■ TASK INPUTS ■
------

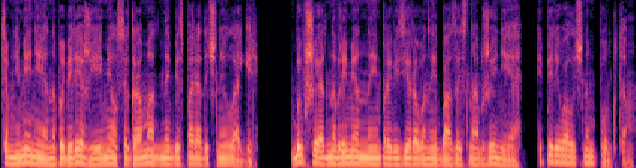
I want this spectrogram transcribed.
Тем не менее, на побережье имелся громадный беспорядочный лагерь, бывший одновременно импровизированной базой снабжения и перевалочным пунктом.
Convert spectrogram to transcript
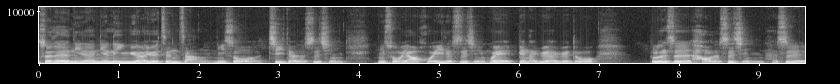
随着你的年龄越来越增长，你所记得的事情、你所要回忆的事情会变得越来越多。不论是好的事情还是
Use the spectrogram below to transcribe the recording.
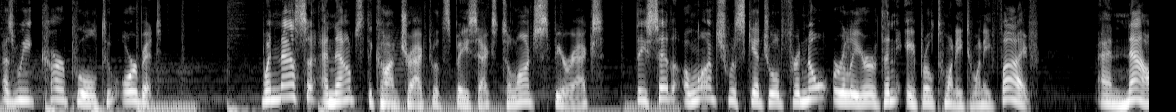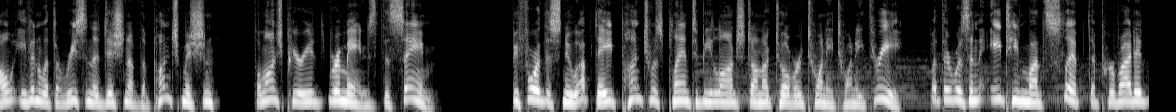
as we carpool to orbit. When NASA announced the contract with SpaceX to launch SPHEREX, they said a launch was scheduled for no earlier than April 2025. And now, even with the recent addition of the Punch mission, the launch period remains the same. Before this new update, Punch was planned to be launched on October 2023, but there was an 18 month slip that provided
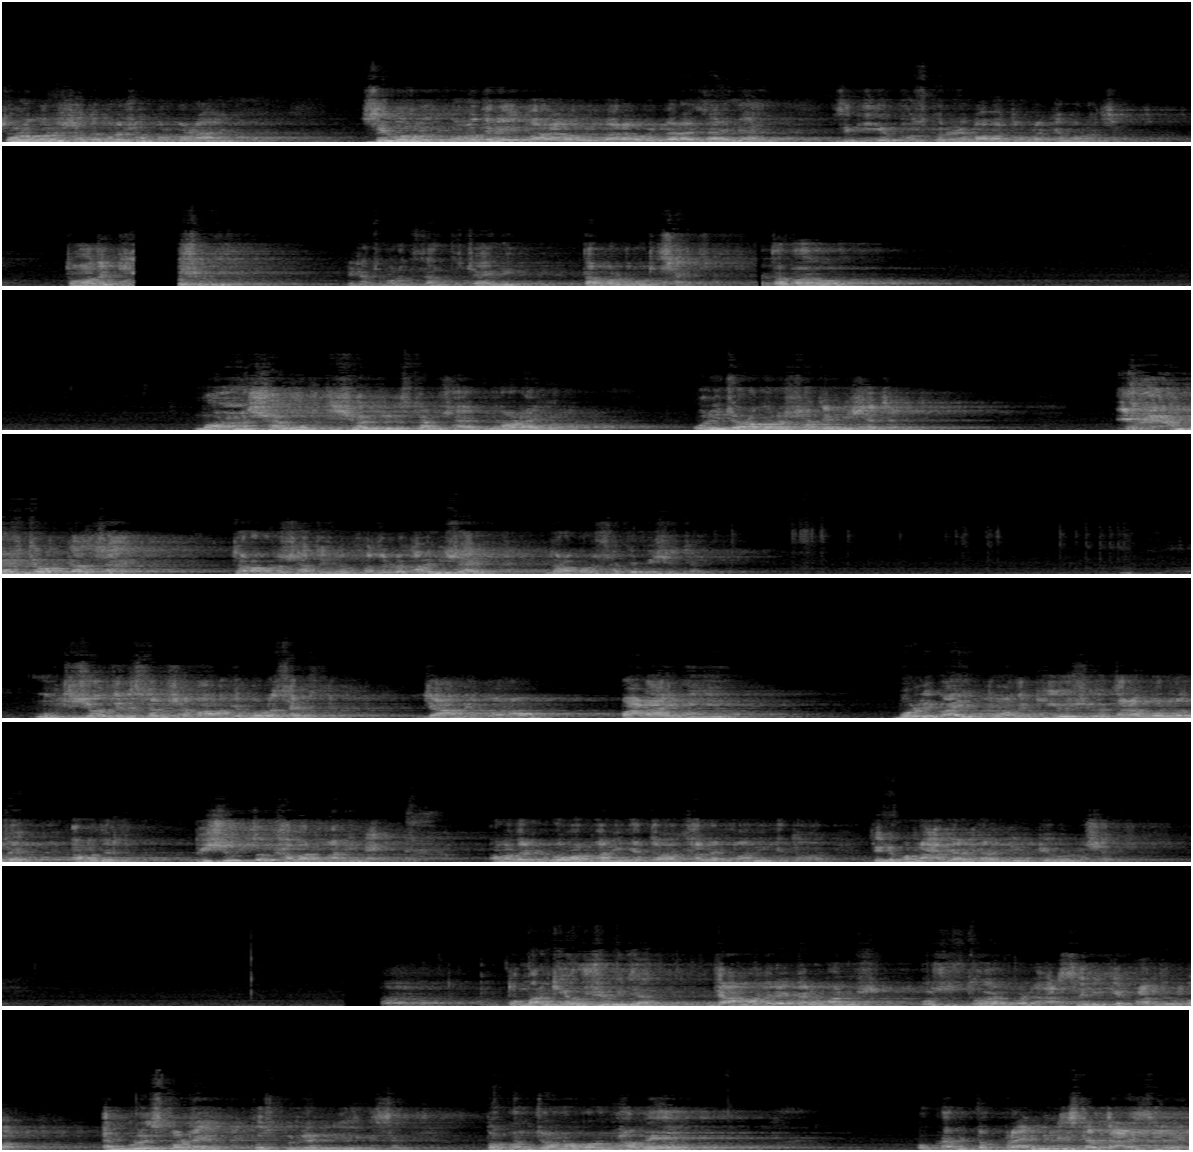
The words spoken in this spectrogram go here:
জনগণের সাথে কোনো সম্পর্ক নাই। জীবনে কোনোদিন এই পাড়া ওই পাড়া ওই পাড়ায় যায় নাই যে গিয়ে খোঁজ করে নে বাবা তোমরা কেমন আছো? তোমাদের কি অসুবিধা? এটা তো কোনোদিন জানতে চাইনি। তারপর ভোট চাই পাগল। মৌলানা সাহেব মুফতি শহীদুল ইসলাম সাহেব নড়াইলে। উনি জনগণের সাথে মিশেছেন। মুফতি ওয়াক্কাস সাহেব জনগণের সাথে ফজলুল কামিনী সাহেব জনগণের সাথে মিশেছেন। মুফতি শহীদুল ইসলাম সাহেব আমাকে বলেছেন যে আমি কোনো পাড়ায় গিয়ে বলি, ভাই, তোমাদের কি হয়েছিল? তারা বলল যে, আমাদের বিশুদ্ধ খাবার পানি নেই। আমাদেরকে ডোবার পানি খেতে হয়, খালের পানি খেতে হয়। তিনি বললেন, আগামীকাল ডিউটি টেবিল বসাই দিন। তোমার কি অসুবিধা? যে আমাদের এখানে মানুষ অসুস্থ হয়ে পড়ে, আর্সেনিকের প্রাদুর্ভাব। অ্যাম্বুলেন্স পাঠাই হসপিটালে নিয়ে গেছেন। তখন জনগণ ভাবে, ওখানে তো প্রাইম মিনিস্টার দাঁড়িয়েছিলেন।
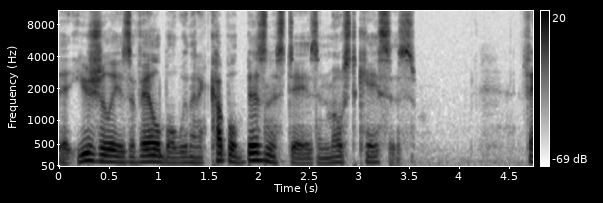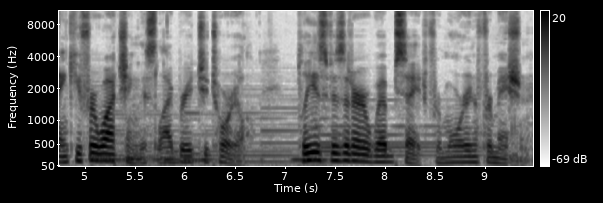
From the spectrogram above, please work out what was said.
that usually is available within a couple business days in most cases. Thank you for watching this library tutorial. Please visit our website for more information.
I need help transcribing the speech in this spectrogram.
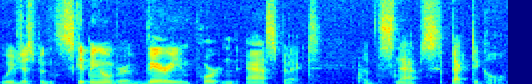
we've just been skipping over a very important aspect of the Snap spectacle,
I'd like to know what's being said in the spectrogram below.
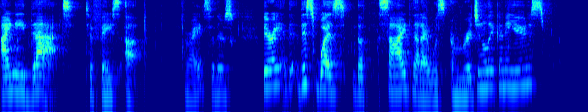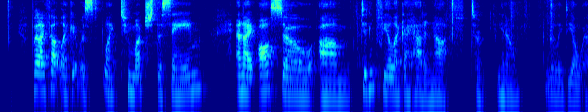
I need that to face up. Right, so there's very, this was the side that I was originally going to use, but I felt like it was like too much the same. And I also um, didn't feel like I had enough to, you know, really deal with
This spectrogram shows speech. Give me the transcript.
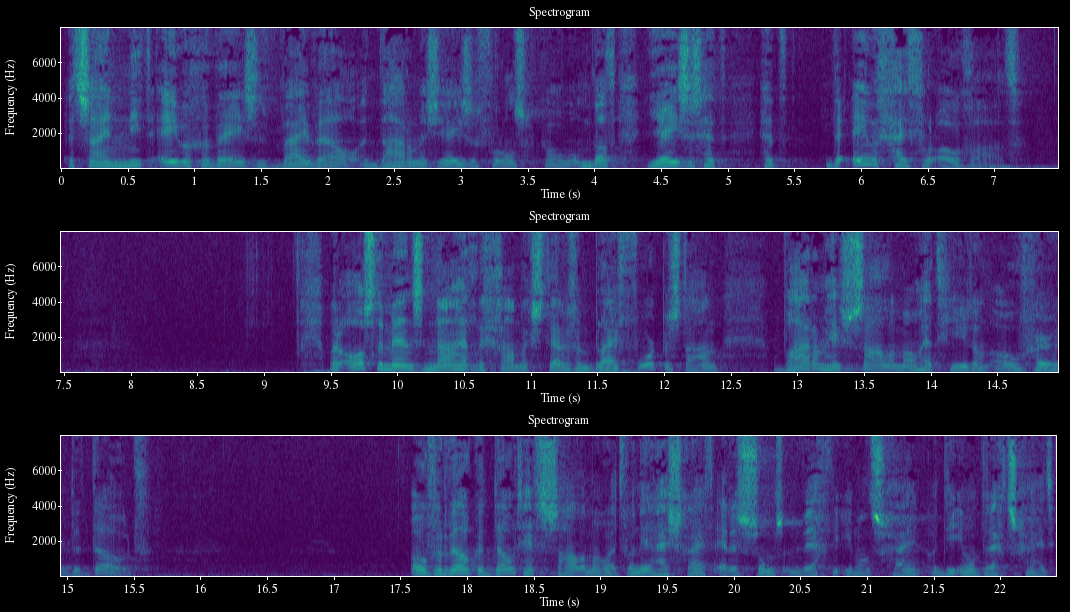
Het zijn niet eeuwige wezens, wij wel. En daarom is Jezus voor ons gekomen, omdat Jezus het, het, de eeuwigheid voor ogen had. Maar als de mens na het lichamelijk sterven blijft voortbestaan, waarom heeft Salomo het hier dan over de dood? Over welke dood heeft Salomo het wanneer hij schrijft: Er is soms een weg die iemand, schijnt, die iemand recht schijnt,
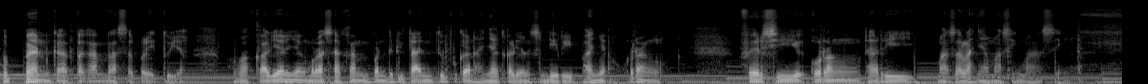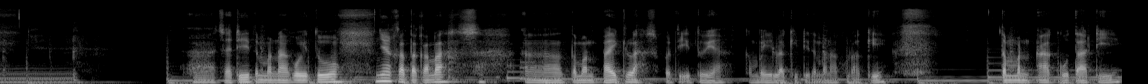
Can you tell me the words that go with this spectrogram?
beban katakanlah seperti itu ya, bahwa kalian yang merasakan penderitaan itu bukan hanya kalian sendiri, banyak orang versi orang dari masalahnya masing-masing. Nah, jadi teman aku itu ya katakanlah uh, teman baik lah seperti itu ya. Kembali lagi di teman aku lagi temen aku tadi.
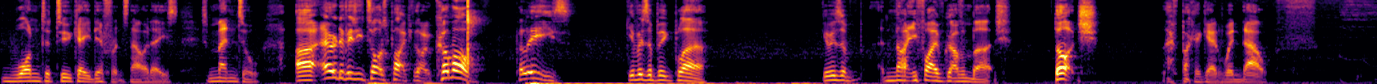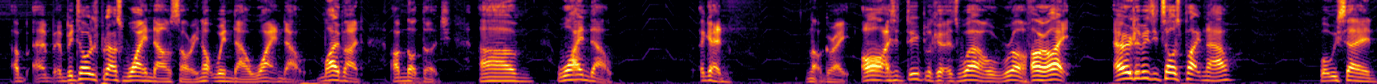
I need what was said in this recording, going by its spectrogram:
1 to 2k difference nowadays. It's mental. Uh, Eredivisie Tots pack, though. Come on, please. Give us a big player. Give us a 95 Gravenberch. Dutch. Left back again, Window. I've, I've been told it's pronounced Window, sorry. Not Window, Window. My bad. I'm not Dutch. Um, Window. Again, not great. Oh, it's a duplicate as well. Rough. All right. Eredivisie Tots pack now. What are we saying?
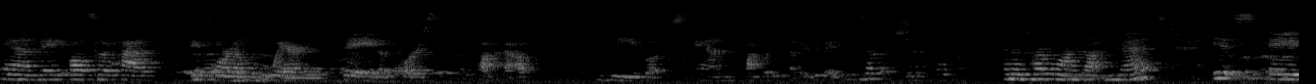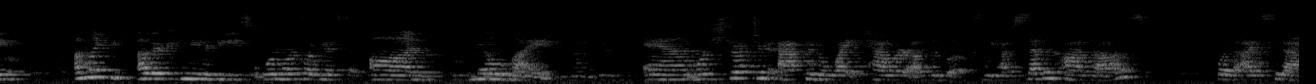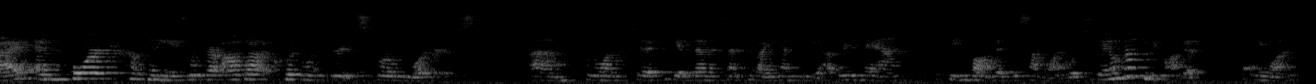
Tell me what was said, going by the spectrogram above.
And they also have a forum where they, of course, talk about the books and talk with each other, debate and such. And then TarValon.net, it's a, unlike the other communities, we're more focused on real life. And we're structured after the White Tower of the books. We have seven Ajahs for the Aes Sedai and four companies, which are Ajah equivalent groups for warders. Um, we wanted to give them a sense of identity other than just being bonded to someone, which they don't have to be bonded to anyone.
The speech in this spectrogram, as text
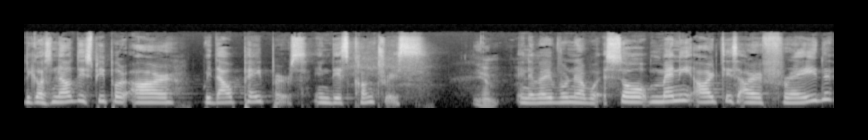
because now these people are without papers in these countries. Yeah. In a very vulnerable way. So many artists are afraid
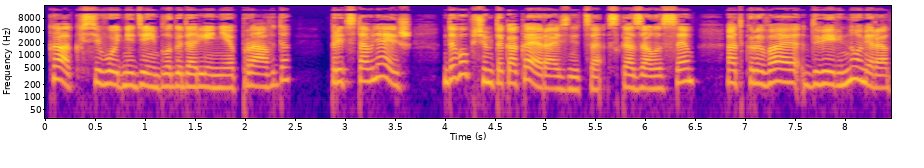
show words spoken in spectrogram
«Как сегодня День Благодарения, правда?» «Представляешь? Да, в общем-то, какая разница?» — сказала Сэм, открывая дверь номера,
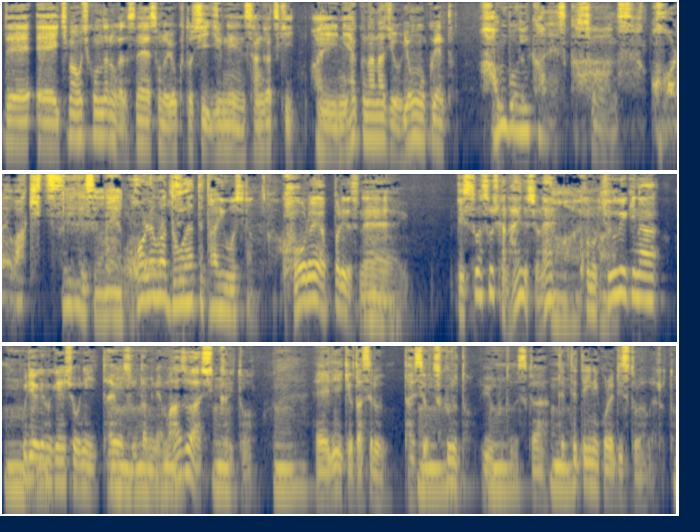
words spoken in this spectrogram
で、えー一番落ち込んだのがですね、その翌年12年3月期、はい274億円と。半分以下ですか。そうなんです。これはきついですよね。これはどうやって対応したんですか？これやっぱりですね、リストラするしかないですよね。はいこの急激な売上の減少に対応するためには、まずはしっかりと、えー利益を出せる体制を作るということですから、徹底的にこれリストラをやると。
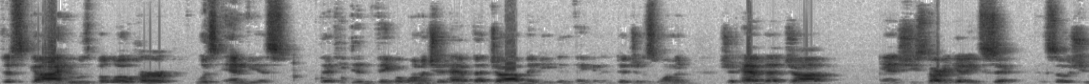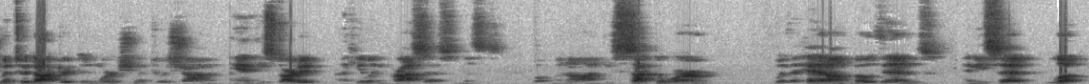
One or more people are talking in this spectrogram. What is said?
this guy who was below her was envious, that he didn't think a woman should have that job, maybe he didn't think an indigenous woman should have that job. And she started getting sick and so she went to a doctor, it didn't work. She went to a shaman, and he started a healing process. And this is what went on. He sucked the worm with a head on both ends, and he said, Look,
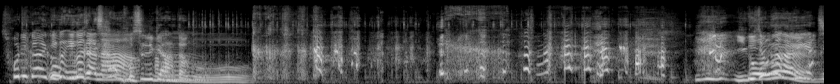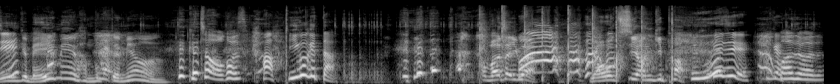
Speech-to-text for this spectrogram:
소리가 이거, 이거 이거잖아. 거슬리게 어. 한다고. 이, 이거는 이 아니겠지? 이게 매일매일 반복되면 그쵸 거슬 아 이거겠다 어, 맞아 이거야 역시 연기파 그지 그러니까, 맞아 맞아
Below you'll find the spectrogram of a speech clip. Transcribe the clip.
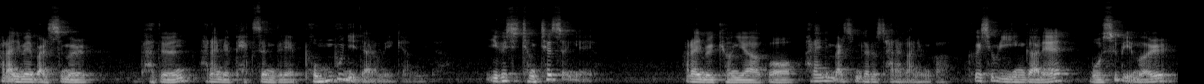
하나님의 말씀을 받은 하나님의 백성들의 본분이다라고 얘기합니다. 이것이 정체성이에요. 하나님을 경외하고 하나님 말씀대로 살아가는 것. 그것이 우리 인간의 모습임을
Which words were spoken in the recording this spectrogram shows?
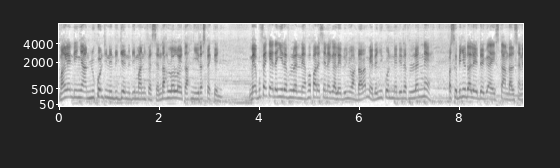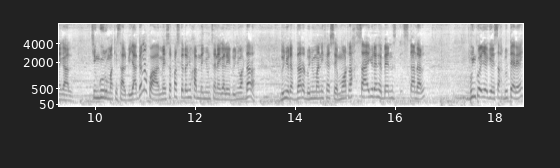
Maa ngi leen di ñaan ñu continuer di génn di manifester ndax loolooy tax ñuy respecté ñu. Mais bu fekkee dañuy def lu leen neex ba pare sénégalais duñu wax dara mais dañuy continuer di def lu leen neex. Parce que bi ñu dalee dégg ay scandale Sénégal ci nguuru Macky Sall bi yàgg na quoi mais c'est parce que dañu xam ne ñun sénégalais duñu wax dara. Duñu def dara duñu manifester. Moo tax saa yu ñu defee benn scandale buñ ko yëgee sax du tere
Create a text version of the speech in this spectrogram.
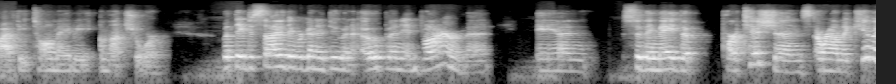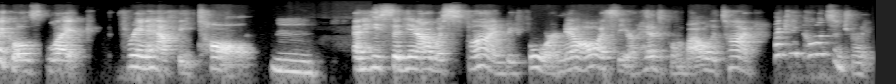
five feet tall, maybe. I'm not sure. But they decided they were going to do an open environment. And so they made the partitions around the cubicles like three and a half feet tall. Mm. And he said, You know, I was fine before. Now all I see are heads going by all the time. I can't concentrate.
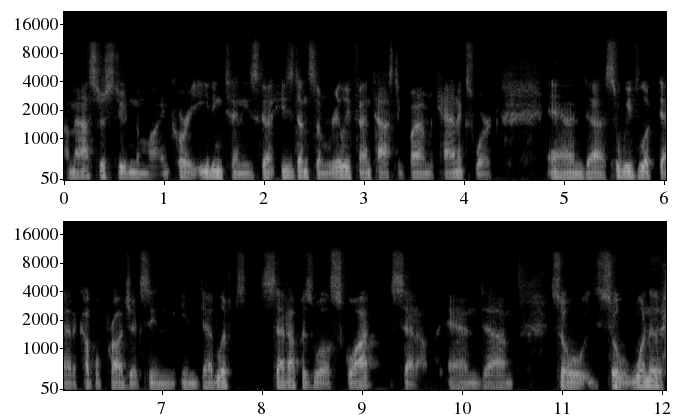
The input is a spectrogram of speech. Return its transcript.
a master's student of mine, Corey Edington. He's got he's done some really fantastic biomechanics work, and uh, so we've looked at a couple projects in in deadlift setup as well as squat setup. And um, so so one of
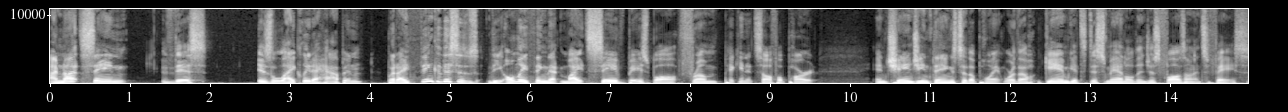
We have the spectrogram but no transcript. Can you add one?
I'm not saying this is likely to happen, but I think this is the only thing that might save baseball from picking itself apart and changing things to the point where the game gets dismantled and just falls on its face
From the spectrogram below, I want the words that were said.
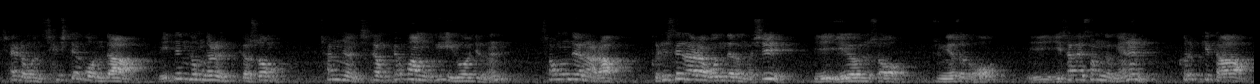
새로운 새 시대가 온다. 이든 동자를 껴서 천년 치랑 평화국이 이루어지는 성대 나라 그리스의 나라가 온다는 것이 이 예언서 중에서도 이 이사의 성경에는 그렇게 다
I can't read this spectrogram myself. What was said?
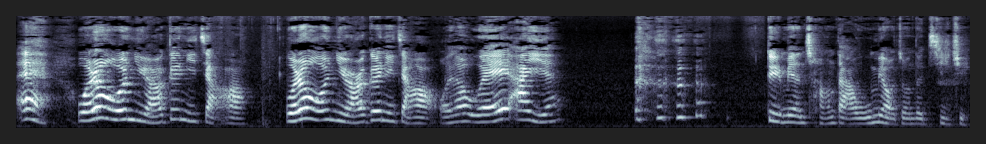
哎，我让我女儿跟你讲啊。我让我女儿跟你讲啊，我说喂，阿姨，对面长达五秒钟的寂静，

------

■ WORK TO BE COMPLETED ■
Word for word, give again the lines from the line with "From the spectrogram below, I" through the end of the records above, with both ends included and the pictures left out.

■ EXERCISE SOLUTION ■
From the spectrogram below, I want the words that were said.
새로운 새 시대가 온다. 이든 동자를 껴서 천년 치랑 평화국이 이루어지는 성대 나라 그리스의 나라가 온다는 것이 이 예언서 중에서도 이 이사의 성경에는 그렇게 다
I can't read this spectrogram myself. What was said?
哎，我让我女儿跟你讲啊。我让我女儿跟你讲啊，我说喂，阿姨，对面长达五秒钟的寂静，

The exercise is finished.